Benedicto accepts 2018 Satellites Leadership Award on behalf of Gatti

December 4, 2018  - By
Javier Benedicto (left), Head of the Galileo Programme and Navigation-related Activities, European Space Agency, accepted the award and delivered these remarks on behalf of Giuliano Gatti (right). (Photo: ESA)

Javier Benedicto (left) and Giuliano Gatti. (Photo: ESA)

Javier Benedicto, head of the Galileo Programme and Navigation-related Activities at the European Space Agency, accepted the 2018 Satellites Leadership Award and delivered these remarks on behalf of Giuliano Gatti at the 2018 GPS World Leadership Awards Ceremony. Gatti, the space segment procurement manager at the European Space Agency, received the award for his contribution to setting up the Galileo constellation from GIOVE-A and -B precursors through all Galileo operational satellites: Soyuz and Ariane 5 launches, a total of 26 Galileo satellites deployed in 7 years.

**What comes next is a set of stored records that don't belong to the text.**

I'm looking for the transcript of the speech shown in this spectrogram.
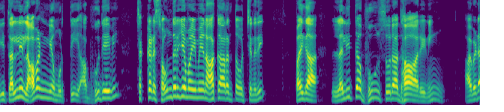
ఈ తల్లి లావణ్యమూర్తి ఆ భూదేవి చక్కటి సౌందర్యమయమైన ఆకారంతో వచ్చినది. పైగా లలిత భూసురధారిణి. ఆవిడ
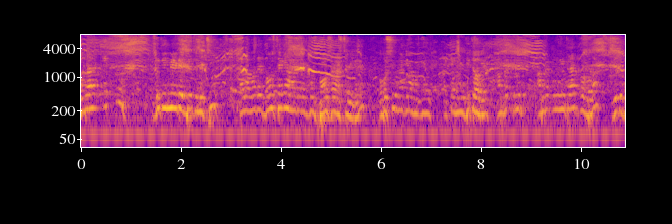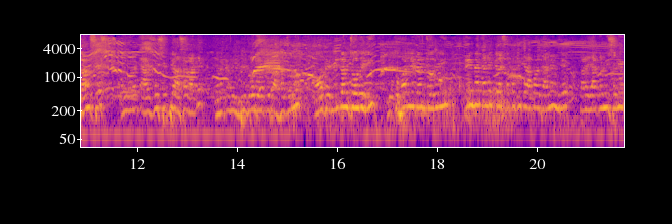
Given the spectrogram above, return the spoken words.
আমরা একটু দু তিন মিনিটের বিরতি নিচ্ছি। কারণ আমাদের মঞ্চ থেকে আমাদের একজন স্পন্সর আসছেন এখানে। অবশ্যই ওনাকে আমাকে একটা মিনিট দিতে হবে। আমরা কোনো আমরা কোনো ইন্টারাক্ট করব না। যদি গান শেষ, আমি ওনাকে আরেকজন শিল্পী আসার আগে ওনাকে আমি বিদ্রোহ করে আসার জন্য আমাদের লিটন চৌধুরী, যে তুফান লিটন চৌধুরী ট্রি মেকানিক্যালের শতাধিকের আপনারা জানেন যে তারা এয়ার কন্ডিশনিং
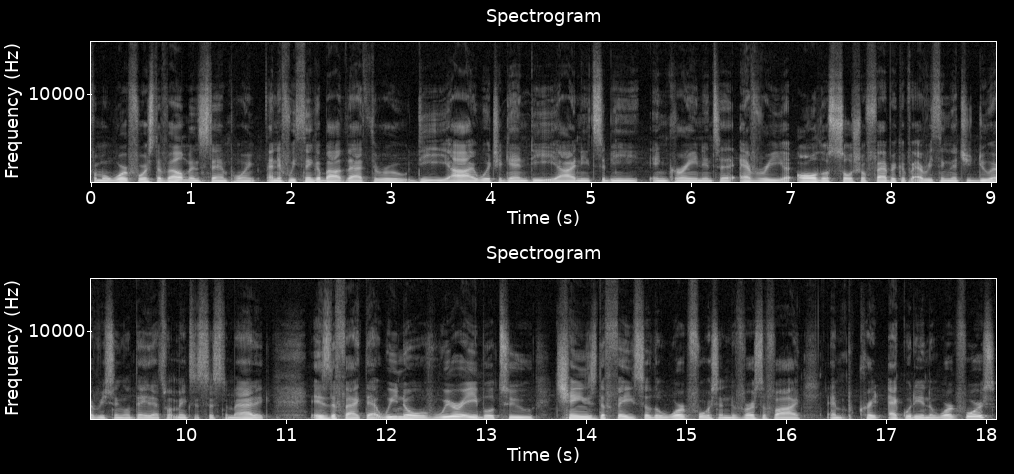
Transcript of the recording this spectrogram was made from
from a workforce development standpoint, and if we think about that through DEI, which again DEI needs to be ingrained into every all the social fabric of everything that you do every single day, that's what makes it systematic, is the fact that we know if we're able to change the face of the workforce and diversify and create equity in the workforce,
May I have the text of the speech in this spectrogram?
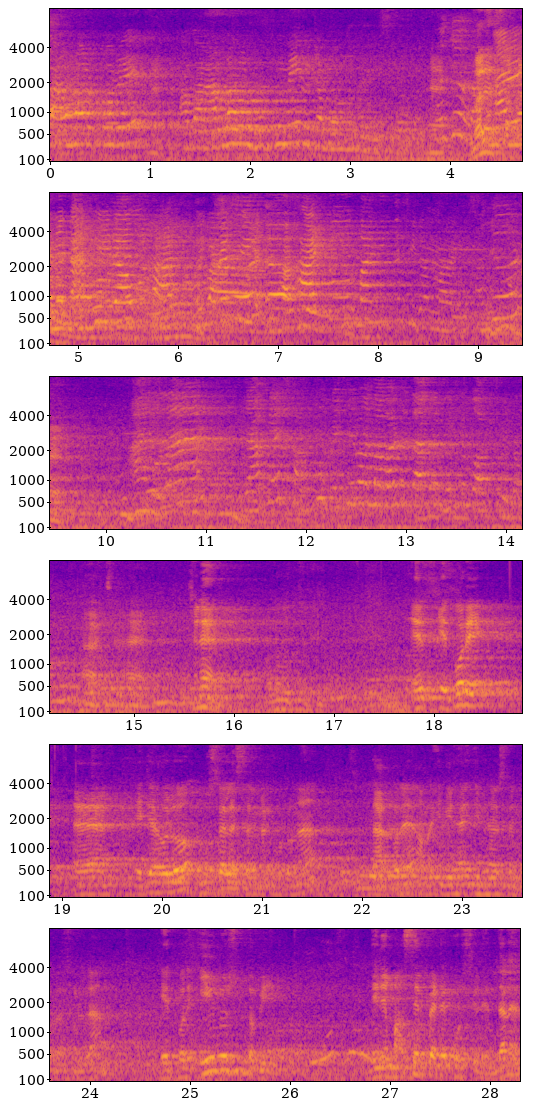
পার হওয়ার পরে আবার আল্লাহর হুকুমে ওটা বলেন আর সুবহানাল্লাহ। এটা ফিরাও হাত ওইটা হাঁটু পানিতে ফিরান মারা গেছে হ্যাঁ যাকে সবচেয়ে বেশি ভালোবাসে তাদের বেশি কষ্ট আচ্ছা হ্যাঁ। শুনেন এর এরপরে এটা হলো মুসা আলাহ সাল্লামের ঘটনা। তারপরে আমরা ইবিহাই ইবিহাই ইসলামের কথা শুনলাম। এরপরে ইউনুস নবী যিনি মাছের পেটে করছিলেন জানেন?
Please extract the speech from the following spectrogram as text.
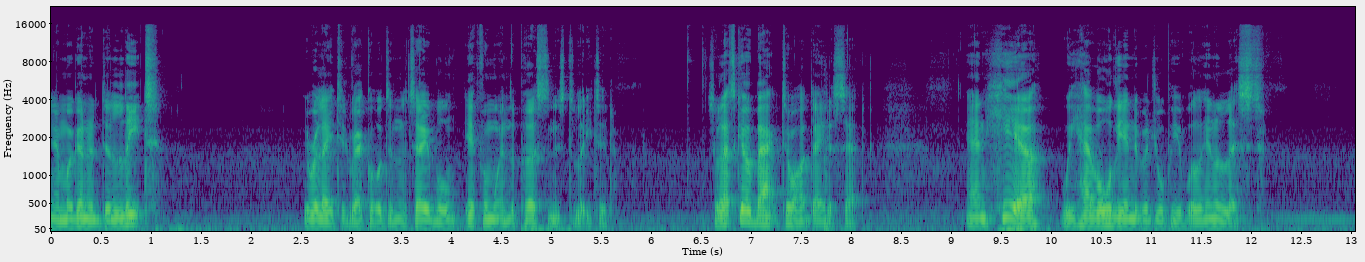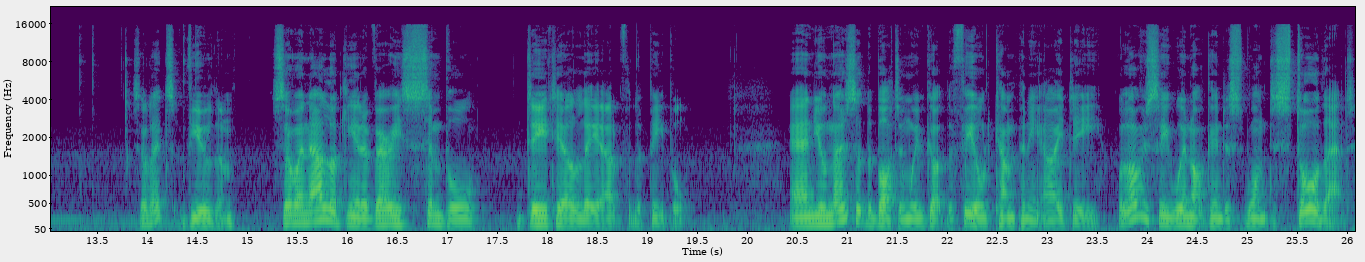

On behalf of Giuliano Gatti, I express his gratitude for this award.

After a 20-year career in microwave equipment for satellite application, working in Italy, Canada and the Netherlands, Mr. Gatti started working on navigation satellites at end of the 1990s as ESA Galileo Space Segment Manager.

He went through the initial difficulties of the program, namely the uncertainty on financing and the technical lack of maturity of critical units such as atomic clocks. At the time, joining the Galileo team of the European Space Agency was risky and challenging.

In spite of these issues, he was a key player in the developments of the first two Galileo experimental satellites, GIOVE-A and GIOVE-B, and he was in charge of their launches in 2005 and 2008, respectively, on Soyuz rockets from Baikonour, Kazakhstan.

He then followed the development and launch of the 4 IOV satellites, two in 2011 and two in 2012, from the European space port in French Guyana, on a Europeanized version of the Soyuz rockets. The first IOV launch was actually the first launch with this version of the launcher, and interface and schedule coordination issues were challenging tasks for him.

He then was instrumental for the procurement of the following generation of satellites, the 22 FOC satellites. He struggled to make sure that satellites would be produced and launched in line with the program deployment plan. Another challenge in this phase was ensuring that the adaptation of the Ariane-5 ES rocket to the Galileo satellites would converge in time and comply with all technical requirements.

Under his guidance and responsibility, the 22 satellites were put in orbit with 5 Soyuz launches and 3 Ariane-5 launches. Here the most difficult event was the launch that put two Galileo satellites in the wrong orbit, and the subsequent recovery of the satellite mission. In addition, a number of failures affected some of the in-orbit atomic clocks, and hedrove the investigation that led to the discovery of the root causes and their resolution.

Mr. Gatti then initiated the procurement and production of the follow-up recurring satellites, the so-called Batch-3 satellites. These 12 satellites have stringent schedule requirements and their first launch is planned for late 2020 or early 2021.

In parallel, he contributed to the definition of the next generation of satellites, the Transition Satellites: heavier spacecraft with improved performance and high level of re-configurability and flexibility. They will be the first step moving from the existing first generation of satellites to the second generation. In this phase, his experience and competence have played a fundamental role to arrive at the definition of the appropriate procurement requirements.

After 20 years on the development and deployment of Galileo, being in charge of the launches of 28 satellites, from the first GIOVE-A satellite in 2005 to the launch of the last 4 FOC satellites in July 2018, Mr Gatti will retire in mid-2019.

He is delighted and honored that all his efforts and contributions to develop and launch the Galileo constellation have been recognized in this important GNSS event.

Thank you.